You’ve got your strawberry plants all tucked inside their special strawberry pot. You’ve watered them and kept them in the sun, but some of the leaves are yellow and you don’t have any fruit. What could be wrong? The most common reasons are too much water (strawberries hate soggy soil) or not enough nutrition. With another heat wave off to a 97 degree start in SoCal this week, they may need more water than you think. Here’s our 4 step guide for growing berries.
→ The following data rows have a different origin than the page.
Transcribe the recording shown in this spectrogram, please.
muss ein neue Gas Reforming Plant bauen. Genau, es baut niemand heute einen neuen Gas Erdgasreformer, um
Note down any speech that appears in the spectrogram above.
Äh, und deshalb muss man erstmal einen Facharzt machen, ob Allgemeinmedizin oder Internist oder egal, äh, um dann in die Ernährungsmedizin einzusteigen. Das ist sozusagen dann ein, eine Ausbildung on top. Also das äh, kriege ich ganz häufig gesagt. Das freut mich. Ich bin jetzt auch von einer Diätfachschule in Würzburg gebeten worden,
Plant your berries in loose organic soil so they drain well. For an 8 inch pot, two plants are ideal. They’re pretty fussy about their plant depth. The plant’s crown should be planted just above the soil line. The crown is the segment with the roots below it and the leaves above. If planted too shallow with the roots showing, your plants will dehydrate. If planted too deep (leaves below soil surface) then the plant will rot. Once you have a strawberry plant in your hand, you’ll easily be able to identify the crown.
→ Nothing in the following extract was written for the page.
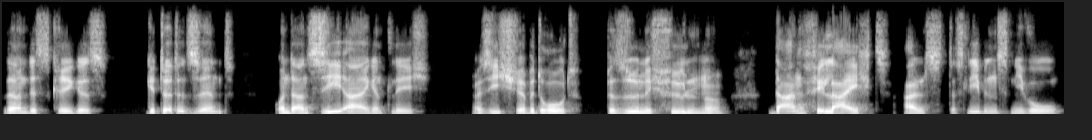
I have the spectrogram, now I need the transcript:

Strawberry plants want at least 6-8 hours of direct sunlight a day. That will help them produce flowers and fruit.
Watering in the morning is best to prevent disease and pests. Keep soil moist but not soggy. In hot temps this might mean watering twice a day- like now. Stick your finger about an inch down into the soil. If it’s dry, that’s a sure sign of more water in need.
If your berries look like this one a reader sent us, it could be from a variety of reasons. If you’ve tried everything, but haven’t fertilized yet, give it a shot. Make a weak solution of liquid fish emulsion or seaweed fertilizer (we love the kelp fertilizer our friends at The Horticult make or they’re sold at most garden centers). Give your plants a dose every 10 days. Neither of them smell very good, but your berries will love them.
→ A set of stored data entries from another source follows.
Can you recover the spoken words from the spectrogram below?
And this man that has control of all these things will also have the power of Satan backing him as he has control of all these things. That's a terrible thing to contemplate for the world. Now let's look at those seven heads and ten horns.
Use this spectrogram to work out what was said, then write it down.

Questions about your strawberry patch? Send us a pic and we’ll help troubleshoot!